Of course, the book isn’t solely about rape – not even primarily, actually. The main focus is the so-called virgin/whore dichotomy that labels and values women according to their sexual history, and especially the religious influences on the “purity” ideal. Valenti explains clearly how the idea that women should be “pure” (i.e. virgins until marriage) is both incorrect and damaging. For the most part, I already agreed with what she was saying; when I was a teenager, I found a website (now lost to the ether of cyber-space, unfortunately) that detailed the way virginity was actually non-existent except as a social standard. I was a very confused and sheltered teen at that point, only gradually coming to accept and understand myself as a sexual entity, and a lot of my anxiety revolved around the idea of a “virgin,” what one was, how one could tell, and so on. As Valenti argues, in point of fact “virginity” is an empty word, a term that is virtually meaningless. There is no physical way of determining whether a woman is a virgin (and yes, it’s almost always a woman whose sexuality is under the microscope in this way). The hymen, which has historically been used as a measure of this exalted state, is unreliable at best – many women are born without them, lose them through non-sexual activity early in life, and can even grow them back. Without physical evidence, Valenti argues, virginity is reduced to the wishy-washy, “someone who has not had sex.” At which point, you’re left with the question of what constitutes sex in the first place.

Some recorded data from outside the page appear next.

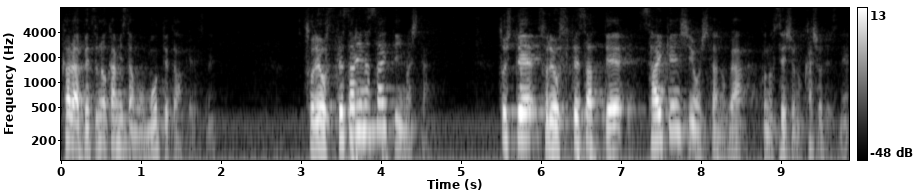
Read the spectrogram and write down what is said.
彼は別の神様を持ってたわけですね。それを捨て去りなさいって言いました。そしてそれを捨て去って再献身をしたのがこの聖書の箇所ですね。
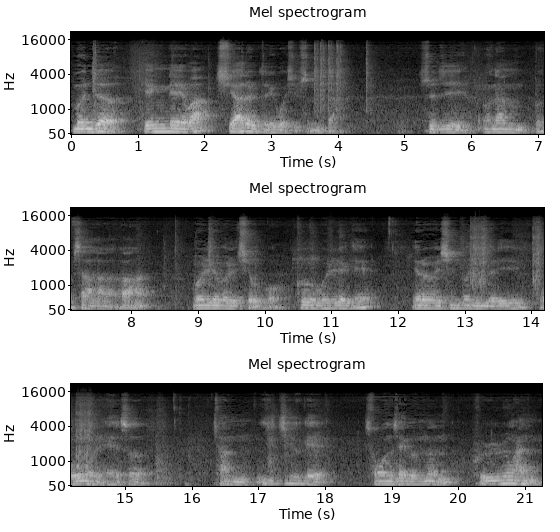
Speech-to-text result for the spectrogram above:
먼저 경례와 시야를 드리고 싶습니다. 수지 은암법사가 원력을 씌우고 그 원력에 여러 신도님들이 도움을 해서 참 이 지역에 손색 없는 훌륭한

Overall, I found the book to be an enjoyable read and I have to admit much of the content made me rage at the sheer stupidity of human society. However. Valenti gives us hope for the future and also helps to illuminate the way forward for women’s rights advocates, which was a much-needed antidote to such things as purity balls and the like. She also addressed the way these issues are damaging to men as well, which I thought was particularly worth reading, as it is an angle often missing in feminist work.

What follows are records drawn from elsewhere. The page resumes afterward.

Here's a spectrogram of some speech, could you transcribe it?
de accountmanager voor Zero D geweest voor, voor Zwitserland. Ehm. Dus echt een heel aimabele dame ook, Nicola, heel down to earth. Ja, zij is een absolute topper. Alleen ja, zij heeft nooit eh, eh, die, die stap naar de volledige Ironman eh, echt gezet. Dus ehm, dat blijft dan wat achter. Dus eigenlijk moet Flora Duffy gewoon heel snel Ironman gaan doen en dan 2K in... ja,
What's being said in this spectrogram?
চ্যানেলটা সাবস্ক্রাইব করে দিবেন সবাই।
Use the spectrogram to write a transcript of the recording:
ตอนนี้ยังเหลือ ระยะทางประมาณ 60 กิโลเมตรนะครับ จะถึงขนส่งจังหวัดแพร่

To be honest, I was rather too emotionally invested in the topic to give this one an objective review. I do however believe it is a very interesting, eye-opening book and well worth a read.

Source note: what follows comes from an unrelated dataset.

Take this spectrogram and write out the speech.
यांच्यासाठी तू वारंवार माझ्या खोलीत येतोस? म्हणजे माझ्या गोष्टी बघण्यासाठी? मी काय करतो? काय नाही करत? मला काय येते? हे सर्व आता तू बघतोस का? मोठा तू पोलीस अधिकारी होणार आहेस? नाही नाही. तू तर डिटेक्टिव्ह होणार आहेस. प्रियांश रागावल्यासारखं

More Challenges!

Because I don’t have enough already.

  1. The To Be Read Challenge (original)
    Read a selection of 12 books total from your “To Be Read” list. These can be read in any order – the aim is for 1 per month, but as long as it’s within a 12 month period that’s fine. My chosen books are:
    – Fire From Heaven by Mary Renault
    – The Persian Boy by Mary Renault
    – Funeral Games by Mary Renault
    – The Nature of Alexander by Mary Renault
    – Master and Commander by Patrick O’Brien
    – The God Delusion by Richard Dawkins
    – The Painted Veil by W. Somerset Maugham
    – The Kite Runner by Khaled  Hosseini
    – Brideshead Revisited by Evelyn Waugh
    – The Feminine Mystique by Betty Friedan
    – Fear of Flying by Erica Jong
    – The Prestige by Christopher Priest

    A couple of these I’ve almost read before – that is, I’ve made attempts but never finished. Hopefully that still counts. I’d love to start this month but since I’m late and I’ve already got the rest of January’s reading worked out for other challenges, it will probably have to wait until February.

  2. The 451 Challenge
    I’m signing up at Blaze level – read 7 books from the 451 Master List by November 2010.
  3. The “What’s in a Name?” Challenge
    I like this one – easy, flexible, and a nice variety. Shouldn’t be too hard to find books that meet the criteria throughout the year.
  4. The Women Unbound Challenge
    How could I resist this? I’m going for Suffragette level – 8 books relating to Women’s Studies, 3 of which should be non-fiction.

I’ve pretty much picked challenges that allow you to overlap with other challenges, because otherwise I’d never be able to read enough books. I’m probably in over my head as it is, but otherwise where’s the challenge?